Rating : 0.00
Give it a try: https://play.google.com/store/apps/details?id=org.fosslab.geohazard

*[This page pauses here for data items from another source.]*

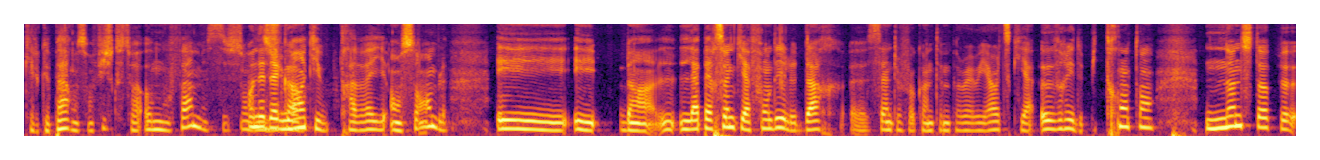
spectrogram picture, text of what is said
quelque part, on s'en fiche que ce soit homme ou femme, ce sont des humains qui travaillent ensemble. Et, ben, la personne qui a fondé le DAR euh, Center for Contemporary Arts, qui a œuvré depuis 30 ans non-stop euh,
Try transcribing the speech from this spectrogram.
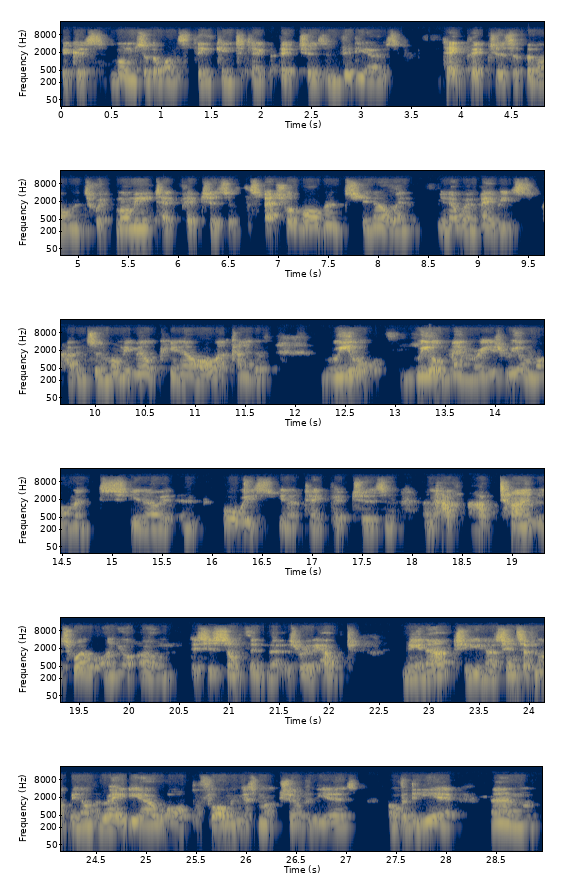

Disasters like the Tohoku tsunami in March 2011 and the earthquake in Haiti in January 2010, have shown clearly that the rapid detection of possible negative impact on population and infrastructure is crucial for the rapid organization of effective counter measures integration activities. It has turned out that effective planning of relief and rescue measures requires both information provided by governmental authorities and feedback of the general public. Every citizen experiencing the events directly on site becomes a potential witness and can provide valuable information about the disaster. Citizens can use various information channels to communicate and share their experiences. During the last years, the crowdsourcing approach has gained the attention of users of modern communication and information systems. The term crowdsourcing describes the interactive collaboration of voluntary users on the Internet, working on a common topic. A similar approach is mobile crowdsourcing which evolved in the quickly growing community of smartphone users: Crowdsourcing platforms provide additional application scenarios for modern smartphone. Smartphone users are enabled to compose and share reports immediately at the scene of the disaster. A growing number of modern smartphones also includes sensors for taking pictures and to determine the current geographical position. This additional content can signiﬁcantly enhance the value of a disaster event report. The Geohazard App enables access to an continuously updated situation report for current natural disasters like earthquakes and tsunamis based on incoming crowdsourced reports. The App is used to immediately sent eyewitness reports, to an instance of the crowd mapping platform Ushahidi, which is used repeatedly since the devastating 2010 earthquake in Haiti to collect eyewitness reports in natural disasters and thus optimally supplements the conventional sensors and sensor systems. Crisis reports which include geographical information can be directly visualized in a geographic information system for the beneﬁt of the crowdsourcing community and the individual user as well as national and international authorities.